In March, Julian Assange, founder of WikiLeaks, was cut off from the internet in what has amounted to the silencing of the world-famous publisher of secret diplomatic, military and political documents. Assange's removal from the digital public square "was the first domino to fall in a series of increasingly draconian censorship measures" that have surpassed Voz's worst expectations, she wrote in an op-ed for Disobedient Media published in late October.
Voz joined Radio Sputnik's Fault Lines Friday to discuss the selective censorship of alternative media sources like Assange and how it has been part of a worrying trend in the Western media landscape.
According to Voz, conspiracy theory and vitality supplement peddler Alex Jones' removal from Twitter, Facebook and similar social media platforms was the proverbial canary in the coal mine. "Examples we were given this year of coordinated multi-platform purging of a journalist or an alternative media voice was that of Alex Jones.

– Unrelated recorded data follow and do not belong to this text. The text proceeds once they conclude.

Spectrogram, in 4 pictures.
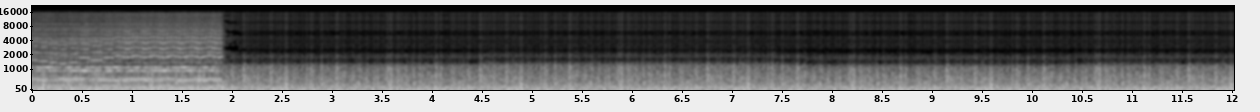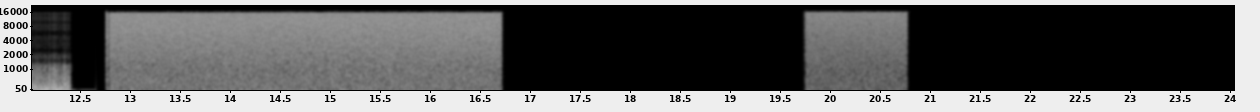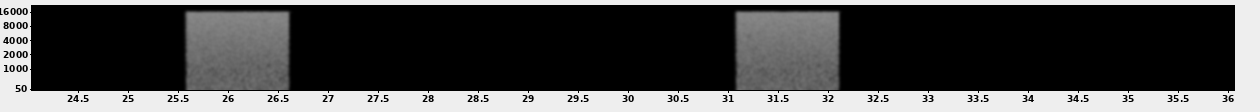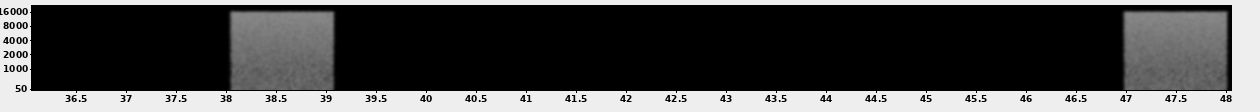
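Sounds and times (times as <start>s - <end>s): tv static hiss: 12.8s - 16.8s, 19.8s - 20.8s, 25.6s - 26.6s, 31.1s - 32.1s, 38.1s - 39.1s, 47.0s - 48.0s.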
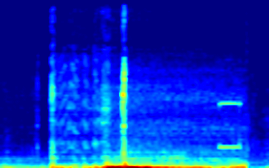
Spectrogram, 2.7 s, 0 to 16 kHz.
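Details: 2010 Mercedes E-class Cabriolet (C207) restarted after fitting an electronic steering lock emulator for a failing, clicking steering lock: short crank, fires at once and runs smoothly with a dash chime; clean, normal start.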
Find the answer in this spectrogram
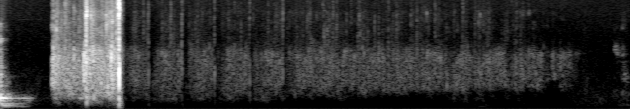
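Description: A short burst of audience applause cut off abruptly about a second in, followed by only faint clapping that dies away near the end.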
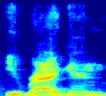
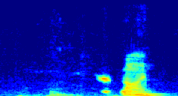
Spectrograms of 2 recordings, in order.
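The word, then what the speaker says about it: Eragon: I only So, I thought this book was called uh Iragan that I was reading. It's not. It's called um Aragon. It's spelled like uh Aragon.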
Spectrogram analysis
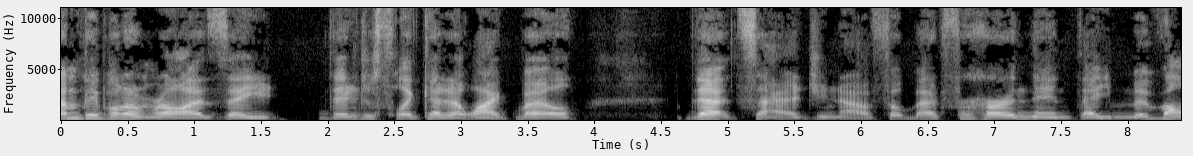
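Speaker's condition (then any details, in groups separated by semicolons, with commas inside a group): Friedreich's ataxia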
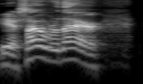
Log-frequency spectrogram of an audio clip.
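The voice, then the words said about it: Attempted Southern American accent. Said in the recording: “I think he was Southern ... I can't do a Southern accent.”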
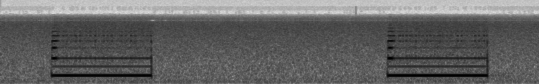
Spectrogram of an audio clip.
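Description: A telephone ringing tone heard while calling: two steady, buzzy beeps about a second long each, separated by a pause of a couple of seconds, over a faint background hiss with no talking.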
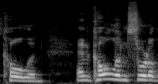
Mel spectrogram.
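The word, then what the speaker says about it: Colon: And then there's Colin or Cologne. How did they pronounce it in the book? Colin. Colin, okay. So it is just Colin.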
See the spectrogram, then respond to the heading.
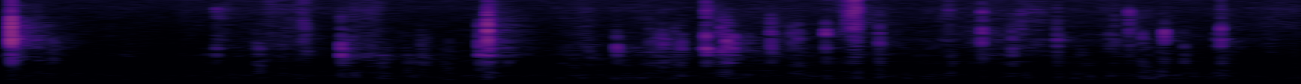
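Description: A filled white plastic instant cold pack pouch rests on fabric and is then lifted while fingertips tap and scratch it, then crinkle it. Quick, dry taps and scratchy crackles come in irregular bursts with a bright, crisp plastic crinkle and almost no low end.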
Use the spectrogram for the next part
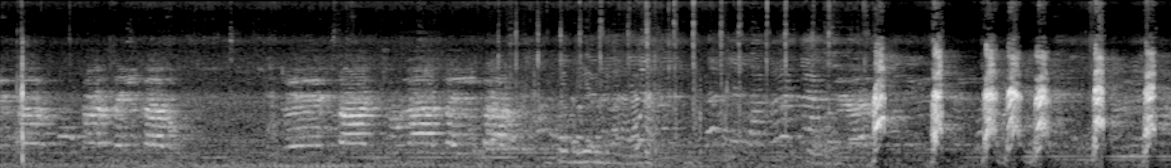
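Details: Indian pariah dog puppy: after several seconds of muffled human voices, a run of sharp, short, high yips comes in bursts, roughly six in the last three seconds.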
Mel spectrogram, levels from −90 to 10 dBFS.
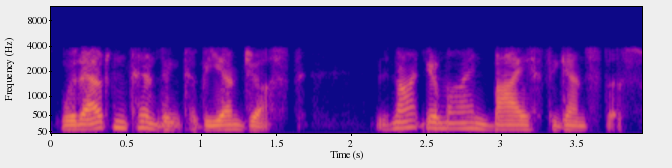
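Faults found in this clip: Hard clipping throughout: harsh crackle riding loud peaks, overdriven about 8 dB into a stage whose ceiling flattens the tops. Only a small share of samples is cut, so the grit tracks level, unlike codec buzz, which persists on quiet passages too.

AMR narrowband mobile codec throughout: band limited to roughly 150 Hz–3.7 kHz, buzzy synthetic timbre, plainly audible coding damage consistent with a low AMR-NB mode around 7.4 kbps. The steady narrowband sound distinguishes it from brief, localised error bursts.

AMR bit errors at 0.62–1.01 s and 2.44–2.67 s: sudden hoarse, gargly scratchiness while pitch and level hold. Flipped weakly protected bits, at an error rate of a few percent, misplace excitation pulses across most frames in each span. Because frames are not dropped, there are no gaps or concealment repeats.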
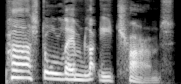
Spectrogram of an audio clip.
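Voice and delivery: mock meek. Granny needles Missus Earwig about Lucky Charms, mock meek. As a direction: needle her slowly while sounding innocent. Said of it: "said Granny meekly".

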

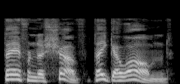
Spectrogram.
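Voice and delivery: high, loud, urgent warning; blurted out. A narrator's reading. Trev warning that the rival players carry weapons, blurted out. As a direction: blurt out the danger. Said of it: "Trev blurted out".

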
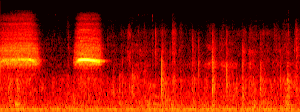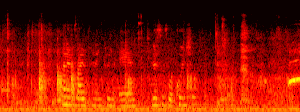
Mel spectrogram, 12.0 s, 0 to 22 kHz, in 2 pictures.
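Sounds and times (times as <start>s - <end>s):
small whistle high note: 0.0s - 0.8s, 1.5s - 2.1s, 11.7s - 12.0s.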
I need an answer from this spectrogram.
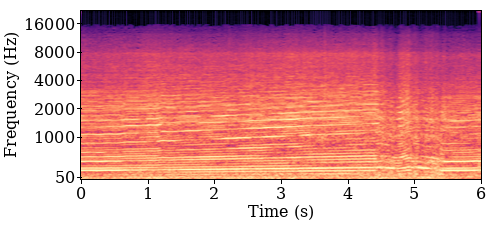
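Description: Honda Civic Si's K20 four-cylinder engine accelerating, heard from inside the cabin. Its pitch climbs steadily for about four and a half seconds, then breaks off briefly and comes back lower as the car is shifted up a gear.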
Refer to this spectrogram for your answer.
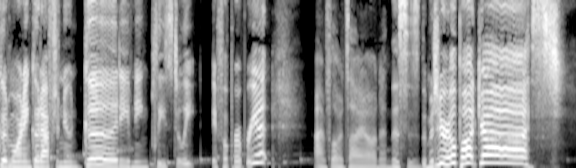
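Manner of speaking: loud, high, eerie, ghostly announcer voice. Host opening the material podcast, in a spooky voice. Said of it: "That sounded a little bit spooky".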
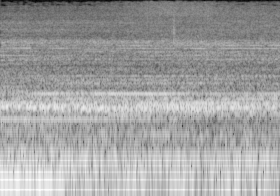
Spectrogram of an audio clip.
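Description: Steady low electric motor hum from the power lift bed as it raises the bed back up toward the ceiling.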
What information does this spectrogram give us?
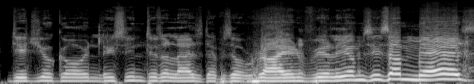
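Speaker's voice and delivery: very loud, slow, drawn-out put-on Indian man's accent. Recalling a bit where an Indian man calls in about the episode: Indian man's voice. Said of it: "we did do an Indian man br- calling in".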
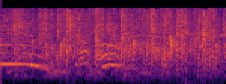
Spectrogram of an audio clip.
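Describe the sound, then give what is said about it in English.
Applause from a comedy show audience, a dense clatter of clapping that is moderately loud and tapers slightly, with a brief voice-like tone at the start. “I'm able to accept your applause.”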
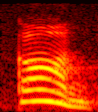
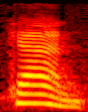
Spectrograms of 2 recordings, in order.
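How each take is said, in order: First: It is said with a British accent. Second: It is said with an American accent.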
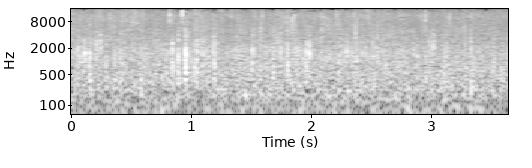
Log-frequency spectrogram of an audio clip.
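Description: Steady rain falls in a dense, even hiss, with scattered sharper drops pattering on a surface throughout. No voices, just the continuous wash of rainfall.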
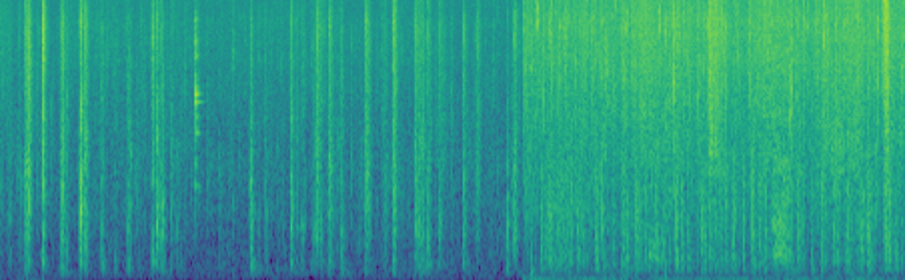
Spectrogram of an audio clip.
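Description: Rain pattering on the tent's fabric, heard from inside: scattered sharp taps at first, then about five seconds in a denser, louder, steady patter.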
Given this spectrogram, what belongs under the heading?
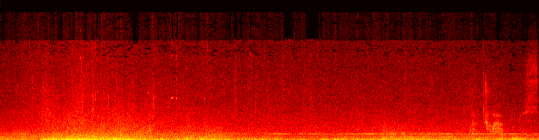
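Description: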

No matter what you think of Alex Jones or InfoWars, even if you outright hate them, it's really interesting to see that that was the first example of all these platforms purging him at once."

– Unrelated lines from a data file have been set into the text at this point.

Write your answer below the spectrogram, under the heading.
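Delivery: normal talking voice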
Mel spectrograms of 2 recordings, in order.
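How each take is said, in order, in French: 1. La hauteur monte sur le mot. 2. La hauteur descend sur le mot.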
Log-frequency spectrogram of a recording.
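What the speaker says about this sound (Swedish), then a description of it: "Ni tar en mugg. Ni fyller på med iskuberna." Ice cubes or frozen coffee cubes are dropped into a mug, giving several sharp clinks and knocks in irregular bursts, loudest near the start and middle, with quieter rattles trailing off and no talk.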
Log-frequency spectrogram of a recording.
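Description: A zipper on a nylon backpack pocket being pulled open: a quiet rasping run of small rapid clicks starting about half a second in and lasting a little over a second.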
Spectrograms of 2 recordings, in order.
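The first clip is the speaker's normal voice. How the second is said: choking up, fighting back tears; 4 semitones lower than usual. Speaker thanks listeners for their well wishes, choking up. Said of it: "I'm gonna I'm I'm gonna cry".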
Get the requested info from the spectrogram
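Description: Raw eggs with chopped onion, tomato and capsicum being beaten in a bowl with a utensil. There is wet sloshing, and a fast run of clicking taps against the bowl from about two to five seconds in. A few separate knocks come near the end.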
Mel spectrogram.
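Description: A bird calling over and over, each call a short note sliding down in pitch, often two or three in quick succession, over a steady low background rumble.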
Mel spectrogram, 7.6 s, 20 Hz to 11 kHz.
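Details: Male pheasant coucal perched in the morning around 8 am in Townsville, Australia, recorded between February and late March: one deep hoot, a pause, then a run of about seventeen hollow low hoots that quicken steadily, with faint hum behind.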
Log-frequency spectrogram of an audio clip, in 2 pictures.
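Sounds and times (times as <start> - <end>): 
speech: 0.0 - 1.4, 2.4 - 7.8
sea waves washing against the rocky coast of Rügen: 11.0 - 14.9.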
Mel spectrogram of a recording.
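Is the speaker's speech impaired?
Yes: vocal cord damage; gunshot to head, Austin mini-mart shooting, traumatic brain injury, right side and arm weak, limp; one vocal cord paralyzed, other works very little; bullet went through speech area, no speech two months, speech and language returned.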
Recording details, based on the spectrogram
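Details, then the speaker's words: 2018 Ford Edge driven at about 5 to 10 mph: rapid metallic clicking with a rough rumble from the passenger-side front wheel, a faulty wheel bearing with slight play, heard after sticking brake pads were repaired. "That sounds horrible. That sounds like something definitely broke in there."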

"And it took place one week — not months — one week after InfoWars had published a very successful petition in support of Julian Assange. This latest purge is a follow-on from the silencing of Assange, after we saw Alex Jones and InfoWars purged from multiple platforms," Voz said.

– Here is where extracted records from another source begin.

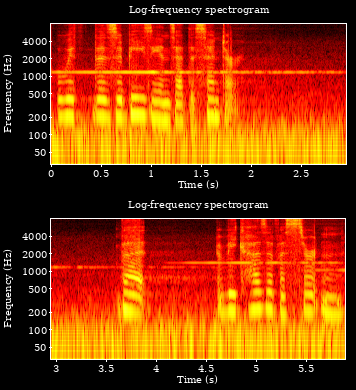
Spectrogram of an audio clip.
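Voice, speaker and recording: An actress voices an earnest female scientist survivor in a video game. Her voice sits at a middling pitch and moves in careful, halting, serious phrases, guarded in temper. Music is clearly audible behind her. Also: close to an everyday voice. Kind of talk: video game cutscene dialogue, expository.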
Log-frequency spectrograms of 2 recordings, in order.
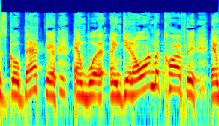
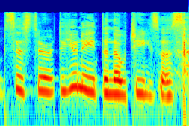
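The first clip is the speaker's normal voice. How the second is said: lightly voiced soft church lady; softer, careful mock-concerned question; gentle approach; 2 semitones higher, 5 dB quieter than usual. Church stranger asks a visitor about Jesus, gently.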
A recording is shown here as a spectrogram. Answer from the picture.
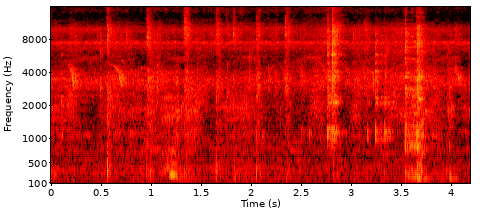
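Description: Faint bird chirps with a few light clicks scattered through.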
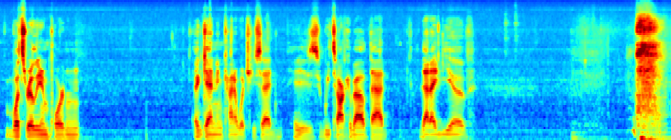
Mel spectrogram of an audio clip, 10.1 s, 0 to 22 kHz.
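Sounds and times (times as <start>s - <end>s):
faint low hum: 0.0s - 10.0s
speech: 0.2s - 1.4s, 2.9s - 7.2s, 9.5s - 9.8s
person sneezing: 9.5s - 10.0s.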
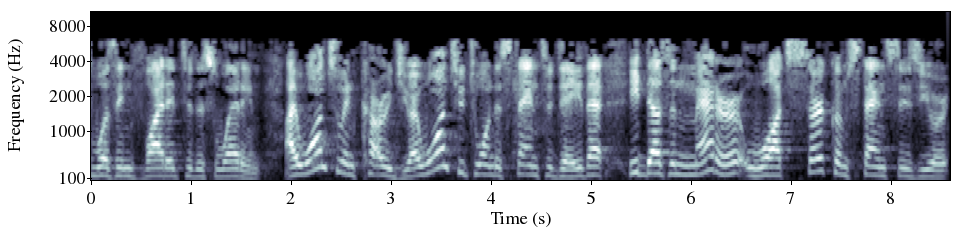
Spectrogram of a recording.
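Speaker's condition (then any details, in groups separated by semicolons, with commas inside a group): No condition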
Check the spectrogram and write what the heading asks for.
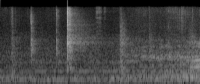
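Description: Metal latch and lid of a Traeger portable pellet grill clicking open, one sharp click about two-thirds of a second in with lighter ticks before it, over a steady low hum.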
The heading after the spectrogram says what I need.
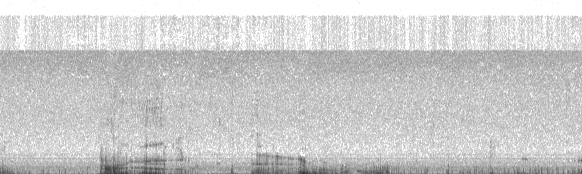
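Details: Low, gurgling rumbles with a few rising squeaky tones rise and fade over several seconds: ordinary stomach growling (borborygmi) from gas and fluid moving through the gut.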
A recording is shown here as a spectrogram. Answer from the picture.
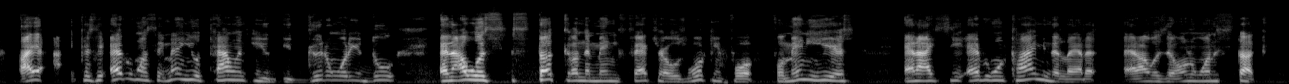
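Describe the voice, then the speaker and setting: A man's high-pitched, raised and projected voice with a Brazilian accent, bright and sharp in tone, with lively intonation, big swings in loudness, a moderate pace and a dry, close sound with no echo. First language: Portuguese. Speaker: roofer and social media influencer. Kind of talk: interview conversation. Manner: halting, many fillers.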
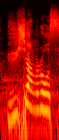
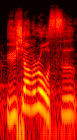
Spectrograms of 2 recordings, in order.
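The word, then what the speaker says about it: 鱼香肉丝: 붙어 있기 때문에 그런 스촨 음식 중에서 뭐 중국어로 하면 뭐 위샹로스 하는 어향육사, 그게 네네. 발음 한번 다시. 위샹로스.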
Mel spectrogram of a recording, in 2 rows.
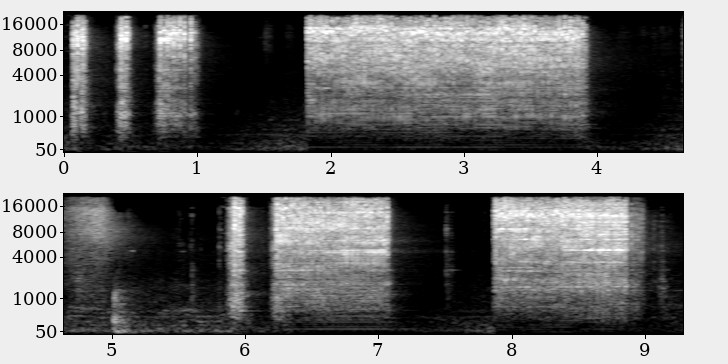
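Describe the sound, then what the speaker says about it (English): A power ratchet or impact tool drives nuts with a 15mm socket while a rear baseplate is fitted to a 2014 Thor Windsport motorhome, sounding in loud, sustained whirring bursts separated by short pauses and metallic clicks. "we can go back and tighten down our hardware"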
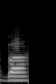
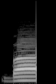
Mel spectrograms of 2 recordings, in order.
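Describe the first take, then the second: First: Final "বা" kept short; short closing syllable "বা"; no stretch. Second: "বা" held long; "বা" as a sustained, level letter name; one-alif stretch. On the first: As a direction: release "বা" promptly without lengthening. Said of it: "এতে কোনো টান হবে না". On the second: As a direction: draw out the vowel of "বা". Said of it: "এক আলিফ টান রয়েছে". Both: Shown as a demonstration.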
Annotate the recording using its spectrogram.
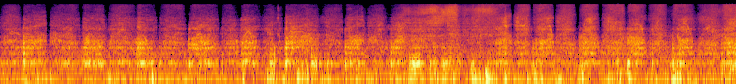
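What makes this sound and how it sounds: Fingernails scratch the glossy back cover of an upright large hardcover cookbook, then move to the front cover along the spine edge. The sound is a steady, dry rubbing and scraping made of quick repeated strokes. It stays dull and low-weighted, with little bright hiss.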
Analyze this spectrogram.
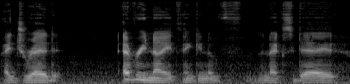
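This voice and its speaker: Thirties male vlogger, lowish voice, halting rambling delivery, faint background hiss. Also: flat delivery, a bit bright. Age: 30s. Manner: halting and rambling, full of fillers and restarts. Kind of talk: personal vlog monologue.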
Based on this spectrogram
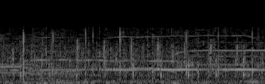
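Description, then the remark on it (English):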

In early October, Facebook and Twitter targeted some 800 dissident voices and news outlets including The Anti-Media, The Free Thought Project and PoliceThePolice, Sputnik News reported.
Twitter, for its part, announced on October 17 that it had published the full dataset of tweets from Russian and Iranian "troll farms." Only it hadn't: it provided this data to the Atlantic Council's Digital Forensic Research Lab, which receives generous financial support from Gulf monarchies, China and NATO.
However, it was Facebook that pioneered the budding relationship between Silicon Valley and the military intellectual complex. The Atlantic Council's DFR Lab and Facebook inked an agreement in May 2018 to combat "bad ads and a lot of misinformation" on the platform, according to a company announcement.
According to Voz, The Atlantic Council has a history of pay-to-play behavior. "In August 2016, the New York Times reported that the Atlantic Council ‘has seen its annual revenue grow to $21 million from $2 million in the last decade' by offering ‘access to United States and foreign government officials in exchange for contributions,'" according to a 2016 report from The Hill.
Facebook's deplatforming of The Free Thought Project and The Anti-Media has raised eyebrows over whether the social media giant acted in good faith with these content partners. "In July, Facebook assigned a human representative to The Anti-Media to help us make more money on the platform because they viewed us as a high-quality publisher," according to a Facebook post by Nick Bernabe, Anti-Media's chief executive. In September, Facebook gave the group "$500 in free advertising."
"Two weeks later, they say we're part of some vast, Russian-inspired conspiracy to affect the outcome of the elections and stir up political debate in the US for profit," Bernabe underscored.
"Legitimate journalists [have] been purged in a coordinated way from Facebook and Twitter," sometimes even on "the same day," Voz told Radio Sputnik on Friday.
"It really does seem like there is an overt and blatant development in censorship, where there's not even an attempt to appear legitimate. I think that, in itself, is one of the scariest things about the situation," she said.